  • Hype Backlash: While he's widely credited for pushing The Renaissance Age of Animation towards what it would eventually become, certain animators (namely Ralph Bakshi and Kirk Wise) don't like how much his work resembles Disney, and that his solo career was a wasted opportunity to overthrow Disney as the standard for feature animation. The younger generation of animation fans who didn't grow up with his movies have criticized his disregard for story in favor of pretty animation and often accuse his fanbase for watching all of his movies with Nostalgia Goggles.
  • Memetic Mutation: A Bluth-esque rendering of the characters from Five Nights at Freddy's by DeviantArt user Kosperry, known for her uncanny ability to ape his style, has led to a joke about Bluth having directed a family-friendly version of the characters in a cheesy 90s film. She's since done several more.
  • Mis-blamed: See Sequelitis, below. A lot of people blame Bluth for the bad quality of the sequels to his movies when (it cannot be emphasized enough) he had no involvement with any but one of them. This works the other way around for An American Tail: Fievel Goes West, probably the only sequel to a Bluth movie that people generally like, with some people praising the "good job" Bluth did on it.

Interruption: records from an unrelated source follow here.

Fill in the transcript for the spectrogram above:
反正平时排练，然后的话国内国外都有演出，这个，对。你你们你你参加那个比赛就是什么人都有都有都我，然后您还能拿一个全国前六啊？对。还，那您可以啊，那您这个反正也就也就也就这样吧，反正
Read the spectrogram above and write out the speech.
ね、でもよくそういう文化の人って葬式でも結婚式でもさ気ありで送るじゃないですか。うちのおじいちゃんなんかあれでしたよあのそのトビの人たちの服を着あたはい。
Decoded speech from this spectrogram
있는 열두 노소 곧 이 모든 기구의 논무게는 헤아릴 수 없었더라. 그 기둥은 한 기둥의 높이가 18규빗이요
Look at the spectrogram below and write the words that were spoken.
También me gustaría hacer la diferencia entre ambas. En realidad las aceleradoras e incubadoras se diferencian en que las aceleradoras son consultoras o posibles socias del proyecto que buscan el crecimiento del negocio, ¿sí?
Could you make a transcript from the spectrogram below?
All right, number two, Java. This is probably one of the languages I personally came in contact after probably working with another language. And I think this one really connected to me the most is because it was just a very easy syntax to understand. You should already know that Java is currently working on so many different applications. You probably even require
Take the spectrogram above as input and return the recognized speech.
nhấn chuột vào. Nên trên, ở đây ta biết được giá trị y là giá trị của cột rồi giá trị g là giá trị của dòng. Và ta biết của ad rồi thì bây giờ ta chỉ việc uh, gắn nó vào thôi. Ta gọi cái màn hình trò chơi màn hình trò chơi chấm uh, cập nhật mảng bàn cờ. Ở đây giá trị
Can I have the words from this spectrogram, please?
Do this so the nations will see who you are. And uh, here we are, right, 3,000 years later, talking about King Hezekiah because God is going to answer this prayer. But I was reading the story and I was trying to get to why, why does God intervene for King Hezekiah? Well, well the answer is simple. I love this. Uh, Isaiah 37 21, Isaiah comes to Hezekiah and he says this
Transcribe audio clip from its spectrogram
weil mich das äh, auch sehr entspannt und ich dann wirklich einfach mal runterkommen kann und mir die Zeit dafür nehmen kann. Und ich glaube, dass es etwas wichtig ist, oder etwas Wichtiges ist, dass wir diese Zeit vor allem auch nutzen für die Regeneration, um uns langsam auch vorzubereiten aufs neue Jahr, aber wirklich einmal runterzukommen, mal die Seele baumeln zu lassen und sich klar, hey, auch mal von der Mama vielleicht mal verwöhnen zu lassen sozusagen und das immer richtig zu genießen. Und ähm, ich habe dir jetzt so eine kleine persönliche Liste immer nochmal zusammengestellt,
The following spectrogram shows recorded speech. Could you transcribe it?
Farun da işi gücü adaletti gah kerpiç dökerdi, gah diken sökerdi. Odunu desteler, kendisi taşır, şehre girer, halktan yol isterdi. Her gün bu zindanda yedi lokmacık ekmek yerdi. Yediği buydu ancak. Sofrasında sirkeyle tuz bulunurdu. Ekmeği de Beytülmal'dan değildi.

    • He often suffers from Type 5 misblaming, the "Single Person Fallacy". And, as has been mentioned, many of the things that were wrong with his 90's films were more a result of Executive Meddling. And as was also mentioned on the main page, in many of his films he wasn't the actual creator per se, only the director of animation (leading to both misblaming and miscrediting).
  • Nightmare Fuel: He had his one damn category for a while. The man himself got one during his cameo in The Nostalgia Critic, where he gives the Critic a long, unbroken and completely silent Death Glare.

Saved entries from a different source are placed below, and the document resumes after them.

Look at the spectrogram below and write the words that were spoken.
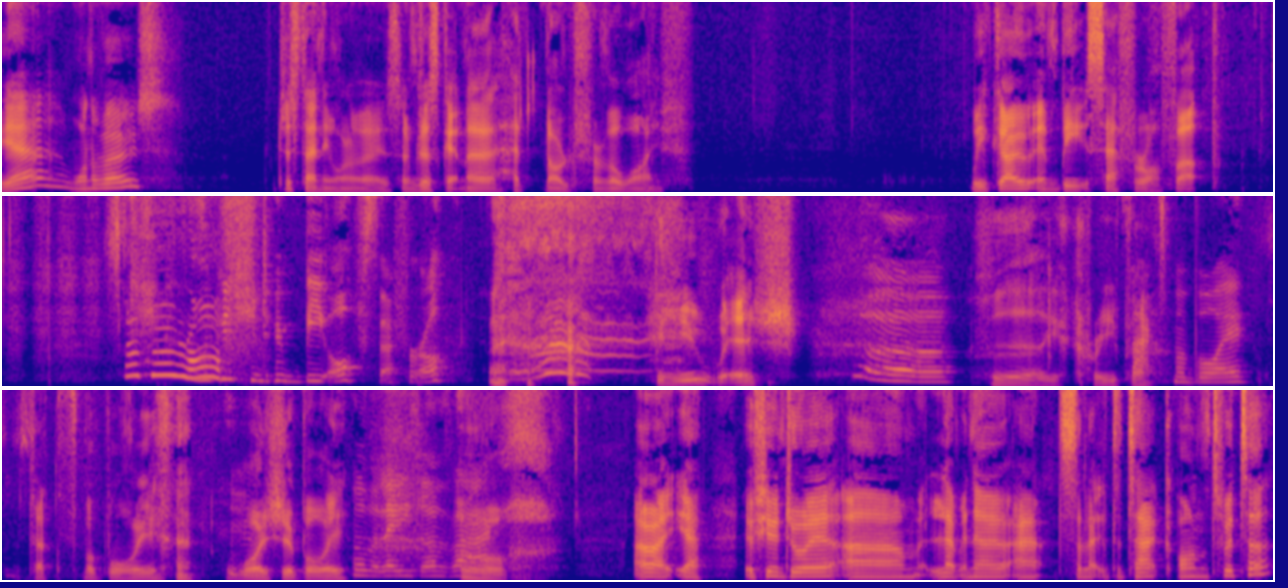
Yeah, one of those. Just any one of those. I'm just getting a head nod from the wife. We go and beat Sephiroth up. Sephiroth. you don't beat off Sephiroth. you wish. Ugh, you creeper. That's my boy. That's my boy. Was your boy. All the ladies love that. Oh. All right, yeah. If you enjoy it, um, let me know at Select Attack on Twitter.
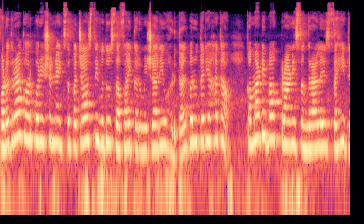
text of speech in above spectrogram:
વડોદરા કોર્પોરેશનના એકસો પચાસથી વધુ સફાઈ કર્મચારીઓ હડતાલ પર ઉતર્યા હતા. કમાટીબાગ પ્રાણી સંગ્રહાલય સહિત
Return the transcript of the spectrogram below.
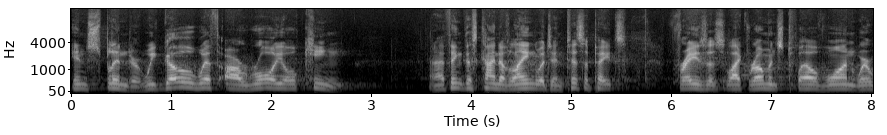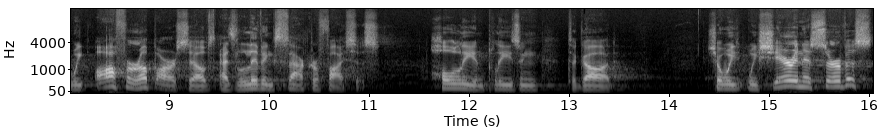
in splendor. We go with our royal king. And I think this kind of language anticipates phrases like Romans 12:1 where we offer up ourselves as living sacrifices, holy and pleasing to God. So we, we share in his service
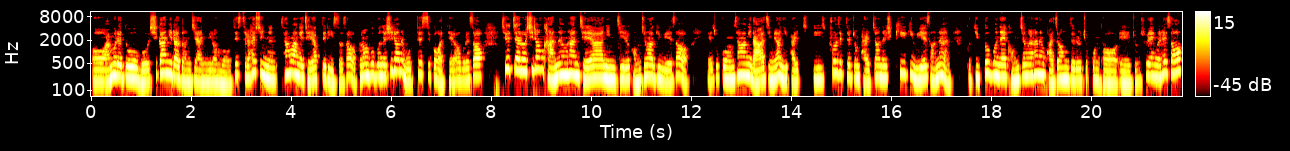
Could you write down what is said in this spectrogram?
어, 아무래도 뭐 시간이라든지 아니면 이런 뭐 테스트를 할 수 있는 상황의 제약들이 있어서 그런 부분을 실현을 못했을 것 같아요. 그래서 실제로 실현 가능한 제안인지를 검증하기 위해서 예, 조금 상황이 나아지면 이, 발, 이 프로젝트를 좀 발전을 시키기 위해서는 그 뒷부분에 검증을 하는 과정들을 조금 더 예, 좀 수행을 해서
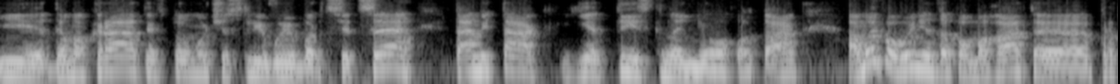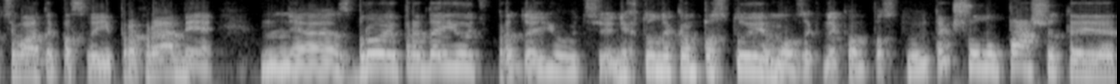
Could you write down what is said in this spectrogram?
і демократи, в тому числі виборці. Це там і так є тиск на нього. Так а ми повинні допомагати працювати по своїй програмі. Е, Зброю продають, продають. Ніхто не компостує мозок, не компостує. Так що лупашити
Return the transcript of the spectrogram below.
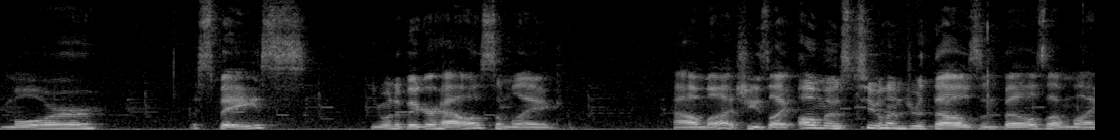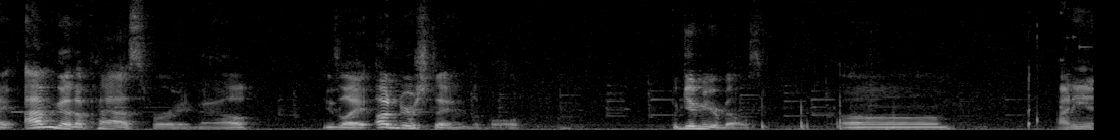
more space? You want a bigger house? I'm like, how much? He's like, almost 200,000 bells. I'm like, I'm gonna pass for right now. He's like, understandable. But give me your bells. Um, I need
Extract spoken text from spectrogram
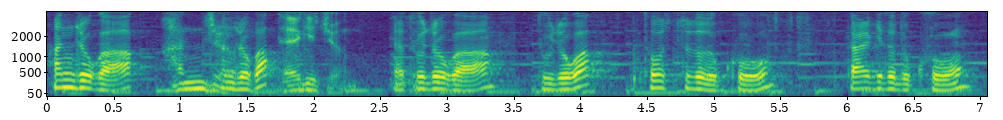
한 조각, 한주 한 조각? 대기 중 자, 두 조각, 두 조각, 토스트도 넣고, 딸기도 넣고.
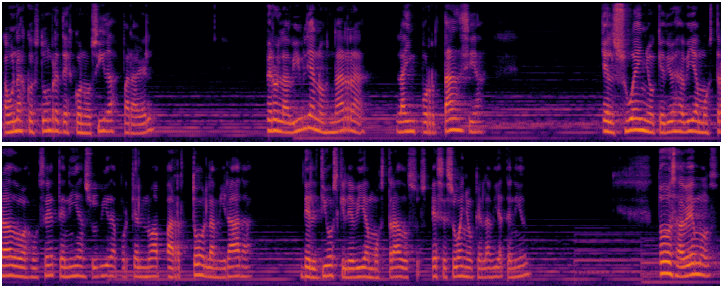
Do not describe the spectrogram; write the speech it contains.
a unas costumbres desconocidas para él. Pero la Biblia nos narra la importancia que el sueño que Dios había mostrado a José tenía en su vida porque él no apartó la mirada del Dios que le había mostrado ese sueño que él había tenido. Todos sabemos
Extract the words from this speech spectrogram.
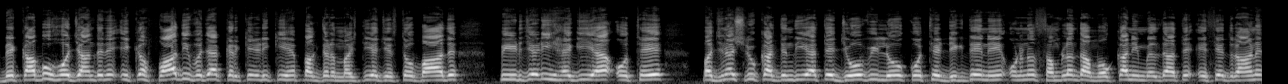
ਬੇਕਾਬੂ ਹੋ ਜਾਂਦੇ ਨੇ। ਇੱਕ ਅਫਵਾਹ ਦੀ ਵਜ੍ਹਾ ਕਰਕੇ ਜਿਹੜੀ ਕਿ ਇਹ ਭਗਦੜ ਮਚਦੀ ਹੈ, ਜਿਸ ਤੋਂ ਬਾਅਦ ਭੀੜ ਜਿਹੜੀ ਹੈਗੀ ਆ ਉੱਥੇ ਭੱਜਣਾ ਸ਼ੁਰੂ ਕਰ ਦਿੰਦੀ ਹੈ ਤੇ ਜੋ ਵੀ ਲੋਕ ਉੱਥੇ ਡਿੱਗਦੇ ਨੇ, ਉਹਨਾਂ ਨੂੰ ਸੰਭਲਣ ਦਾ ਮੌਕਾ ਨਹੀਂ ਮਿਲਦਾ ਤੇ ਇਸੇ ਦੌਰਾਨ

  • Popular with Furries: Not just popular among them, but they even birthed a few! The Secret of NIMH, All Dogs Go to Heaven and, to a lesser extent, An American Tail are frequently listed as a furry equivalent of a Closet Key.
  • Seinfeld Is Unfunny: Easily the trope that ruined him. His selling point when he first started making independent features was to do the kind of movies Disney should have been making at the time. For better or worse, Disney listened to him, leaving Bluth with heavy competition and little voice of his own.

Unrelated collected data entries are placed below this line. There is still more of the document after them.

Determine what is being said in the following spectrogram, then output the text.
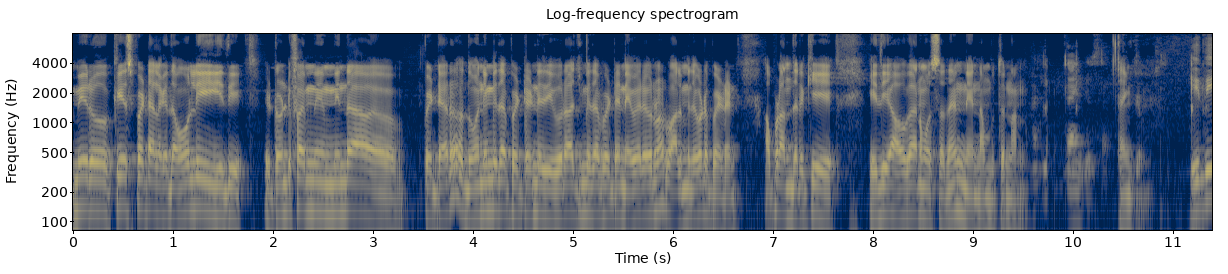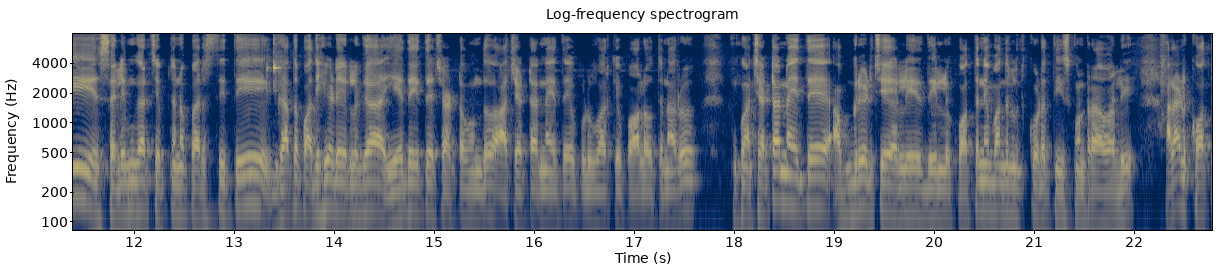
మీరు కేసు పెట్టాలి కదా. ఓన్లీ ఇది ట్వంటీ ఫైవ్ మీద పెట్టారు. ధోని మీద పెట్టండి యువరాజ్ మీద పెట్టండి ఎవరెవరు వాళ్ళ మీద కూడా పెట్టండి. అప్పుడు అందరికీ ఇది అవగాహన వస్తుందని నేను నమ్ముతున్నాను. Thank you sir thank you ఇది సలీం గారు చెప్తున్న పరిస్థితి. గత పదిహేడు ఏళ్ళుగా ఏదైతే చట్టం ఉందో ఆ చట్టాన్ని అయితే ఇప్పుడు వరకు ఫాలో అవుతున్నారు. ఇంకో చట్టాన్ని అయితే అప్గ్రేడ్ చేయాలి దీనిలో కొత్త నిబంధనలు కూడా తీసుకొని రావాలి. అలాంటి కొత్త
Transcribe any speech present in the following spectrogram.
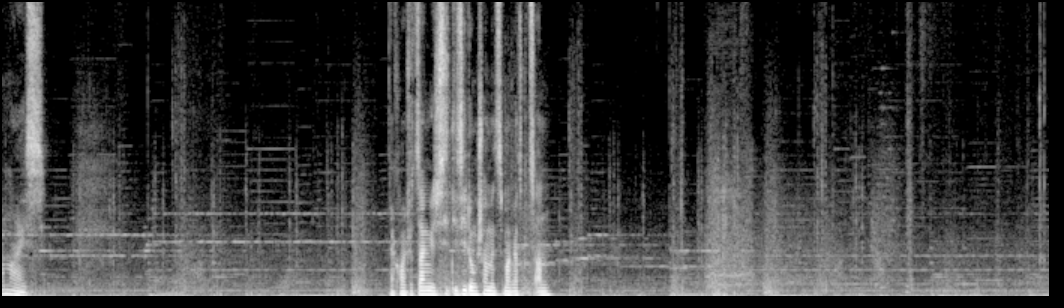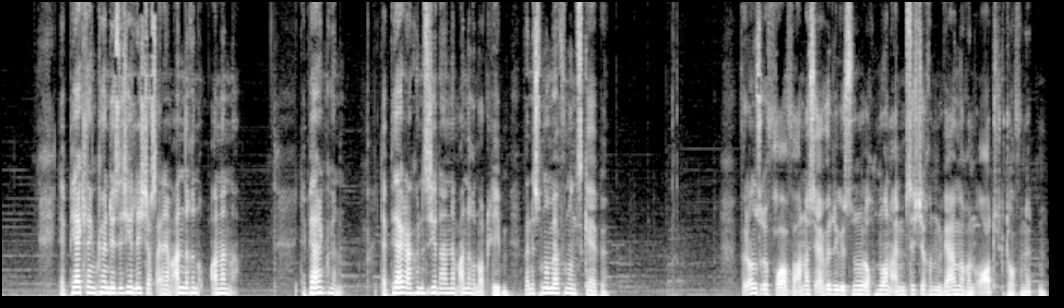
Oh, nice. Ja, komm, ich würde sagen, ich die Siedlung schauen wir uns mal ganz kurz an. Der Perklein könnte sicherlich aus einem anderen, anderen der Perklein, der Perklein könnte sicher an einem anderen Ort leben, wenn es nur mehr von uns gäbe. Wenn unsere Vorfahren das Ehrwürdiges nur noch nur an einem sicheren, wärmeren Ort getroffen hätten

  • Sequelitis: Bluth's first four movies are notorious for the countless sequels their parent studios have churned out, all without his involvement and almost entirely Direct-to-Video (Bartok the Magnificent was the only sequel he oversaw, but he had been offered first crack at a few of them, all of which he turned down to work on other projects). While opinions on them range from passable to awful, Fivel Goes West being a major exception, none of them are considered to being even close to as good as the originals. And yes, Bluth himself has made it clear on several occasions that he hates them too.
  • Tear Jerker: There's a good reason why he has his own category.
  • True Art Is Angsty: His darker films of the eighties are much better received than his sillier works of the early nineties. However, this is justified in that the latter suffered from Executive Meddling, and thus couldn't reach the same level of potential as the former. Part of this meddling involved forcing Bluth to tone down his trademark darkness (and weirdness) in favor of a Lighter and Softer tone.
  • Ugly Cute: Nearly all of his character designs that aren't Ridiculously Cute Critters.
  • Unperson: The descriptions on the back of his two books list six of the ten films he's directed. Guess which four didn't make the cut?
http://tvtropes.org/pmwiki/pmwiki.php/YMMV/DonBluth